Delta County Sheriff Fred McKee reports a significant increase in the number of applications for concealed weapons permits since the beginning of the year. The activity is spurred by discussions taking place at both the state and federal level concerning possible restrictions on the purchase of certain types of firearms and ammunition.
With the mass shootings at the Century Theatre in Aurora and Sandy Hook Elementary School in Connecticut, McKee said it's understandable people are searching for the underlying cause. But McKee said he strongly believes firearm legislation will not make communities safer. Instead, the legislation infringes on the rights of law-abiding citizens and creates obstacles that are no deterrent to criminals.
The County Sheriffs of Colorado believe the focus should turn to mental health. Better funding for screening, treatment, education and government-supported mental health facilities should be addressed, not gun control.
As president of that organization, McKee is leading the fight against any state legislation that could limit Second Amendment rights. He is prepared to attend and testify at Senate hearings — if time allows. Legislation moved so quickly through the House there was little time to respond, he said.
The County Sheriffs of Colorado are united in the fight, he said. They recently outlined their position paper, summarizing their stance with this comment: "The County Sheriffs of Colorado know firsthand that strict gun control laws do not deter criminals from getting firearms illegally and committing crimes. Rather, they hurt law-abiding citizens who may be left unprotected because law enforcement cannot arrive in time to stop a criminal's bullet once he has pulled the trigger."
While others are riding a wave of emotion, the county sheriffs believe all gun control bills should be tabled for at least a year "to encourage rational deliberations before any decisions are made."
The position paper highlights the following topics:
Assault weapons ban: The County Sheriffs of Colorado opposes a ban on so-called "assault weapons" because of its vague definition. What many call "assault weapons" are actually semi-automatic rifles that operate the same as any other rifle in that they fire one bullet for every one time a trigger is pulled. Semi-automatic rifles are not machine guns. They do not spray fire like a machine gun.
Ban on private sales of firearms: The County Sheriffs of Colorado are adamantly opposed to any restriction on a person's right to privately sell firearms to another person. Private sales to friends, neighbors or loved ones would become illegal, effectively turning law-abiding citizens into criminals.
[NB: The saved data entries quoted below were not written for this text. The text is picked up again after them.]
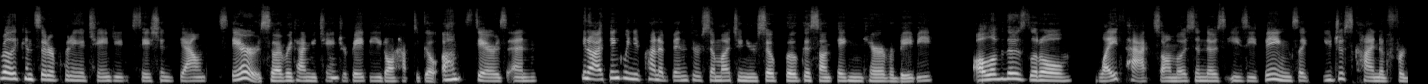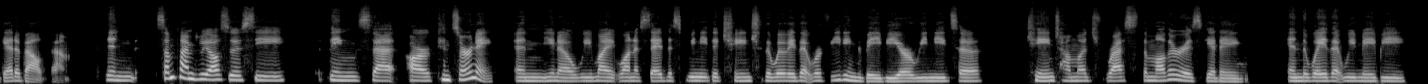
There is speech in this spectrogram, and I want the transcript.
really consider putting a changing station downstairs. So every time you change your baby, you don't have to go upstairs. And, you know, I think when you've kind of been through so much and you're so focused on taking care of a baby, all of those little life hacks almost and those easy things, like you just kind of forget about them. And sometimes we also see things that are concerning. And, you know, we might want to say this, we need to change the way that we're feeding the baby, or we need to change how much rest the mother is getting and the way that we maybe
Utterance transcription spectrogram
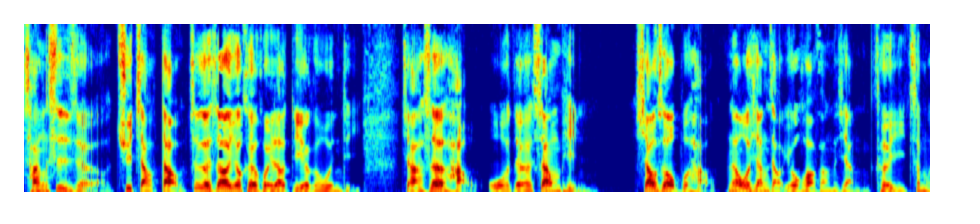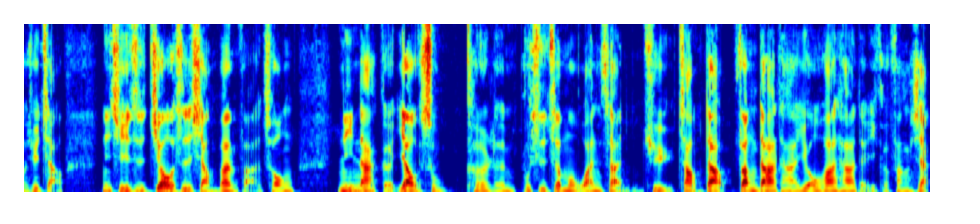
尝试着去找到。这个时候又可以回到第二个问题：假设好，我的商品销售不好，那我想找优化方向，可以怎么去找？你其实就是想办法从你哪个要素可能不是这么完善，去找到放大它、优化它的一个方向。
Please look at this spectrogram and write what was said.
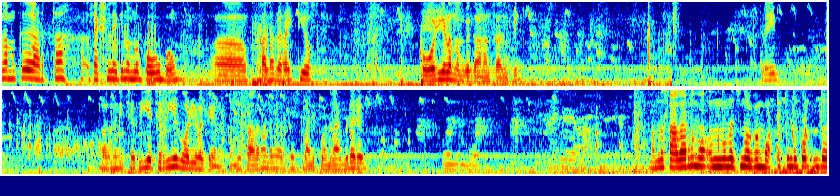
ഇനി നമുക്ക് അടുത്ത സെക്ഷനിലേക്ക് നമ്മൾ പോകുമ്പോൾ പല വെറൈറ്റി ഓഫ് കോഴികളെ നമുക്ക് കാണാൻ സാധിക്കും. ഇത്രയും ചെറിയ ചെറിയ കോഴികളൊക്കെയാണ്. നമ്മൾ സാധാരണ ഉണ്ടെങ്കിൽ അത്യാവശ്യം വലിപ്പമുണ്ട്. ഇവിടെ ഒരു നമ്മൾ സാധാരണ ഒന്ന് വെച്ച് നോക്കുമ്പോൾ മുട്ടയ്ക്ക് എന്തോ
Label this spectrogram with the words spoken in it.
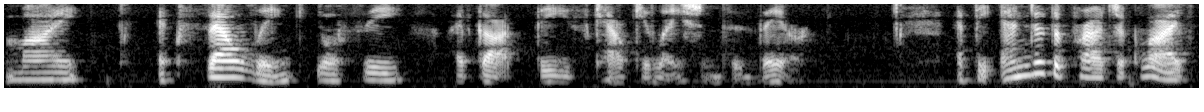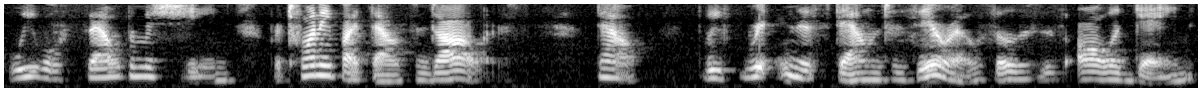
my Excel link, you'll see I've got these calculations in there. At the end of the project life, we will sell the machine for $25,000. Now, we've written this down to zero, so this is all a gain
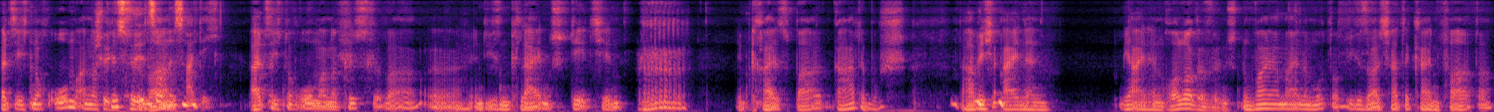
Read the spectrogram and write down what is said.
Als ich noch oben an der Schönes Küste war, Hölzernes hatte ich. als ich noch oben an der Küste war, äh, in diesem kleinen Städtchen Rrr, im Kreis Ba- Gadebusch, da habe ich einen, mir einen Roller gewünscht. Nun war ja meine Mutter, wie gesagt, ich hatte keinen Vater,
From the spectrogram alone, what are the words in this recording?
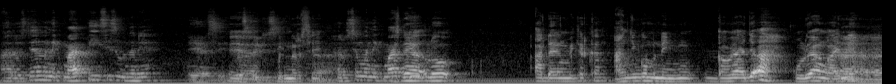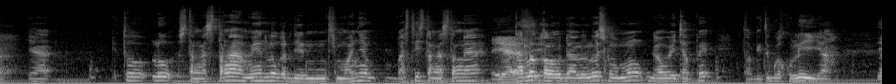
harusnya menikmati sih sebenarnya. Iya sih, Iya, setuju sih. bener sih. Nah, harusnya menikmati. Maksudnya lu ada yang mikir kan anjing gua mending gawe aja ah kuliah nggak ini. Ah, ah. ya itu lu setengah-setengah men. Lu kerjain semuanya pasti setengah-setengah. Iya ntar lu kalau udah lulus ngomong gawe capek tau gitu gua kuliah Iya,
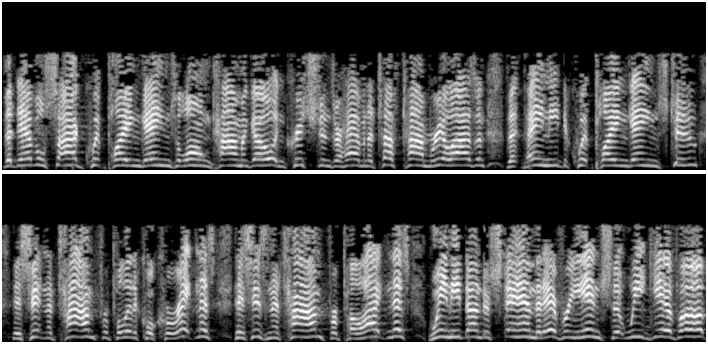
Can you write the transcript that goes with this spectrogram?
The devil's side quit playing games a long time ago and Christians are having a tough time realizing that they need to quit playing games too. This isn't a time for political correctness. This isn't a time for politeness. We need to understand that every inch that we give up,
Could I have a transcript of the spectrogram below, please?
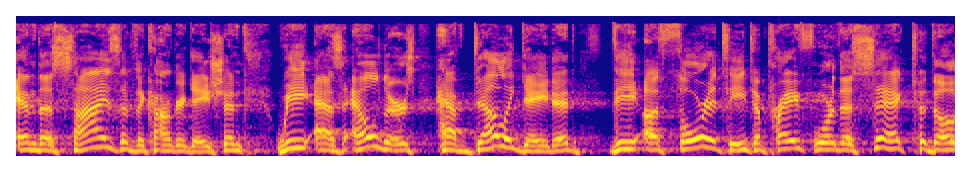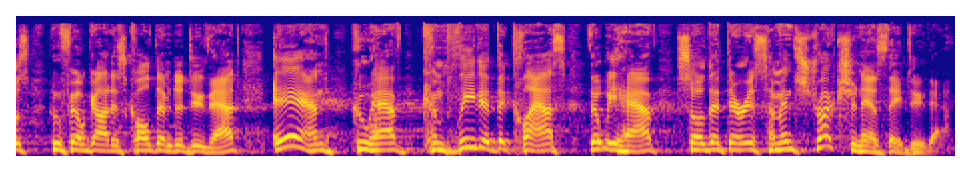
and the size of the congregation, we as elders have delegated the authority to pray for the sick to those who feel God has called them to do that and who have completed the class that we have so that there is some instruction as they do that.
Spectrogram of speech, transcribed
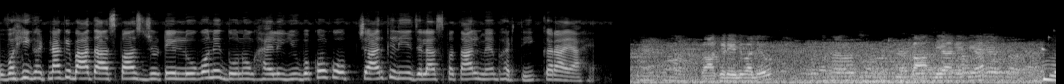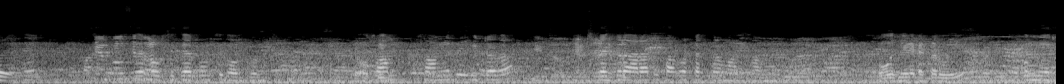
वहीं घटना के बाद आसपास जुटे लोगों ने दोनों घायल युवकों को उपचार के लिए जिला अस्पताल में भर्ती कराया है। कहाँ के रहने वाले हो? कहाँ से आ रहे थे आप? सामने से ईटा का ट्रैक्टर आ रहा था साथ में टक्कर हमारे सामने। बहुत जगह टक्कर हुई? बिल्कुल मेरे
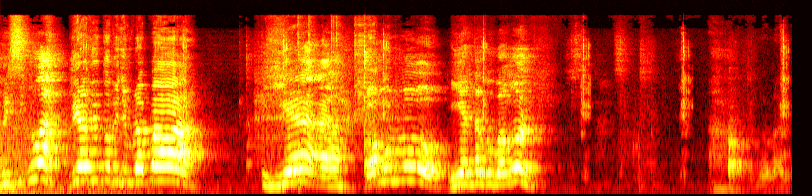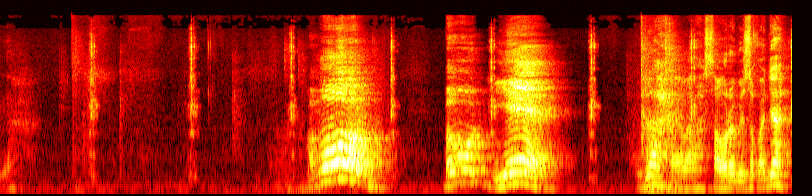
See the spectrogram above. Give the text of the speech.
Berisik lu ah. Lihat itu udah jam berapa? Iya. Yeah. Bangun lu. Iya, ntar gua bangun. Ah, ah. Bangun. Bangun. Iya. Yeah. Udah, elah, sahur besok aja.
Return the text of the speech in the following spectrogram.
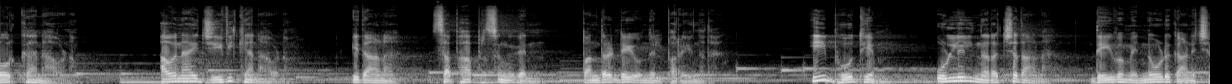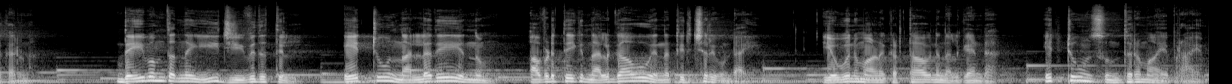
ഓർക്കാനാവണം അവനായി ജീവിക്കാനാവണം. ഇതാണ് സഭാപ്രസംഗകൻ പന്ത്രണ്ട് ഒന്നിൽ പറയുന്നത്. ഈ ബോധ്യം ഉള്ളിൽ നിറച്ചതാണ് ദൈവം എന്നോട് കാണിച്ച കരുണ. ദൈവം തന്ന ഈ ജീവിതത്തിൽ ഏറ്റവും നല്ലതേ എന്നും അവിടത്തേക്ക് നൽകാവൂ എന്ന തിരിച്ചറിവുണ്ടായി. യൗവനമാണ് കർത്താവിന് നൽകേണ്ട ഏറ്റവും സുന്ദരമായ പ്രായം.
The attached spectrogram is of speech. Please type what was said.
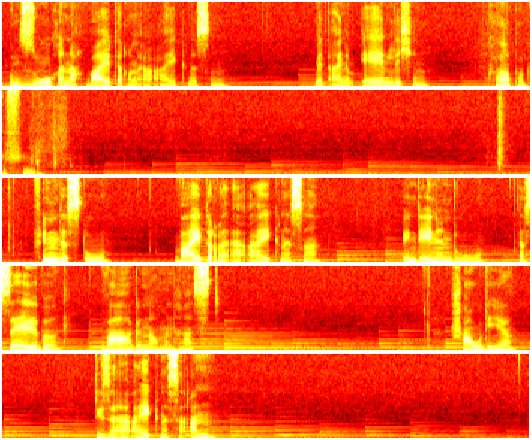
und suche nach weiteren Ereignissen mit einem ähnlichen Körpergefühl. Findest du weitere Ereignisse, in denen du dasselbe wahrgenommen hast. Schau dir diese Ereignisse an.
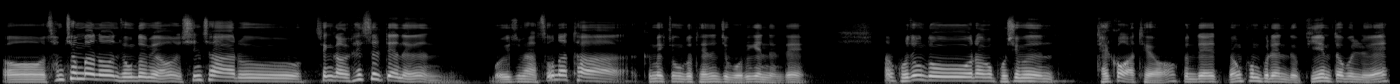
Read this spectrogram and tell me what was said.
어, 3천만 원 정도면 신차로 생각을 했을 때는 뭐 요즘에 한 소나타 금액 정도 되는지 모르겠는데 한 그 정도라고 보시면 될 것 같아요. 근데 명품 브랜드 BMW의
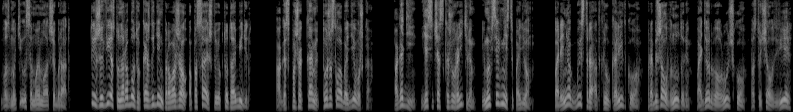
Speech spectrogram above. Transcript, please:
Возмутился мой младший брат. Ты же Весту на работу каждый день провожал, опасаясь, что ее кто-то обидит. А госпожа Ками тоже слабая девушка. Погоди, я сейчас скажу родителям, и мы все вместе пойдем. Паренек быстро открыл калитку, пробежал внутрь, подергал ручку, постучал в дверь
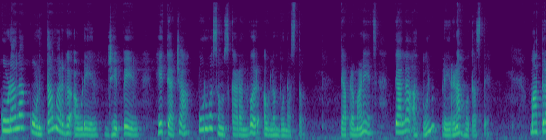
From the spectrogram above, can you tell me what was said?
कोणाला कोणता मार्ग आवडेल झेपेल हे त्याच्या पूर्वसंस्कारांवर अवलंबून असतं. त्याप्रमाणेच त्याला आतून प्रेरणा होत असते. मात्र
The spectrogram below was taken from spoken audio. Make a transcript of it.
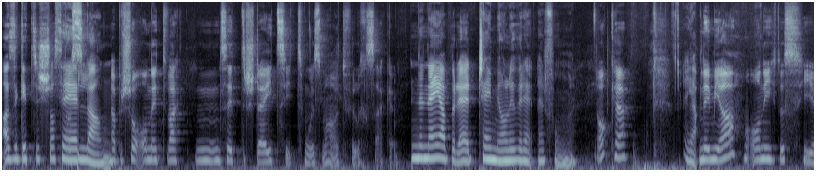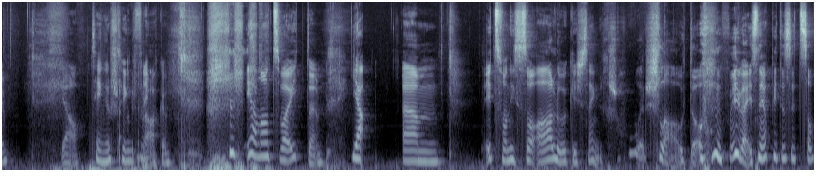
Also gibt es schon sehr Also, lang. Aber schon auch nicht weg seit der Steinzeit, muss man halt vielleicht sagen. Nein, nein, aber äh, Jamie Oliver hat ihn erfunden. Okay. Ja. Nehme ich an, ohne das hier. Ja, Fingerfragen. ich habe noch einen zweiten. Ja. Ähm, jetzt, wenn ich es so anschaue, ist es eigentlich schon schlau da. ich weiß nicht, ob ich das jetzt so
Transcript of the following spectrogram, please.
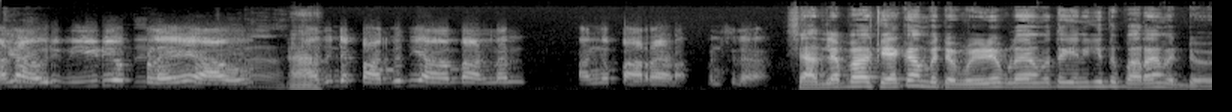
അണ്ണാ ഒരു വീഡിയോ പ്ലേ ആവും. അതിന്റെ പകുതി ആവുമ്പോ അണ്ണൻ അങ്ങ് പറയണം. മനസ്സിലായോ? പക്ഷെ അതിലപ്പോ കേൾക്കാൻ പറ്റുമോ? വീഡിയോ പ്ലേ ആകുമ്പോഴത്തേക്ക് എനിക്കിത് പറയാൻ പറ്റുമോ?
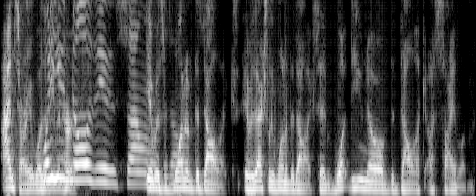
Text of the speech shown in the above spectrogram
I'm sorry. It wasn't What do even you her. know of the asylum? It was of the one of the Daleks? Daleks. It was actually one of the Daleks said, "What do you know of the Dalek Asylum?"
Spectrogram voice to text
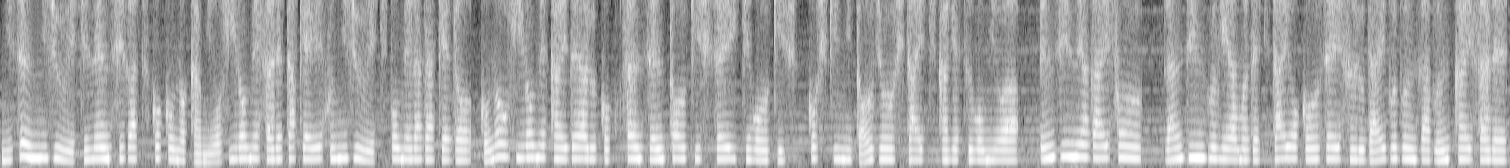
2021年4月9日にお披露目された KF21 ポメラだけど、このお披露目会である国産戦闘機姿勢1号機出庫式に登場した1ヶ月後には、エンジンや外装、ランディングギアまで機体を構成する大部分が分解され、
Forcing citizens to sell firearms through a federal firearms dealer is the first step towards gun registration and a national
database of gun owners.
Ban on high capacity magazines: Law enforcement officers carry high capacity magazines because there are times when 10 rounds might not be enough to end the threat. County Sheriffs of Colorado believe the same should hold true for civilians who wish to defend themselves.
Ban on bulk purchases of ammunition: Federal law already prohibits possession of ammunition by convicted felons, controlled substance users, anyone subject to a domestic violence restraining order, and anyone under the age of 18 (long gun) and 21 (handgun). Even if you can't buy in bulk, you could still buy multiple boxes of smaller quantities.
Mandatory entry into a statewide database for concealed carry permit holders: County Sheriffs of Colorado oppose any mandate for a statewide database for concealed carry permit holders. That information should remain in the local records belonging to each individual sheriff.
Persons seeking concealed weapons permits in Delta County must own a business or property in Delta County and must present a Colorado driver's license. They must attend a firearms training course, be fingerprinted and pass background checks both locally and nationally.
McKee says 319 concealed weapons permits were issued in 2012; only one permit was denied, and that was because the applicant had a prior felony conviction. The number of applications has been on a steady increase for the last several years, he added.
Those seeking permits are never asked "why." Law-abiding citizens own firearms for a variety of reasons, McKee said, including self-protection, hunting, competition or recreation, but their reasons are their own. They do not owe an explanation to government, he said.
There does seem to be some confusion about when permits are required, he said. You do not need a concealed weapon permit to carry a firearm in your vehicle, whether you keep it in the glove compartment or under your seat. Concealed weapons permits are only required if you plan to carry a firearm on your person, in a manner in which the average person would not be aware you are carrying a firearm.blog comments powered by Disqus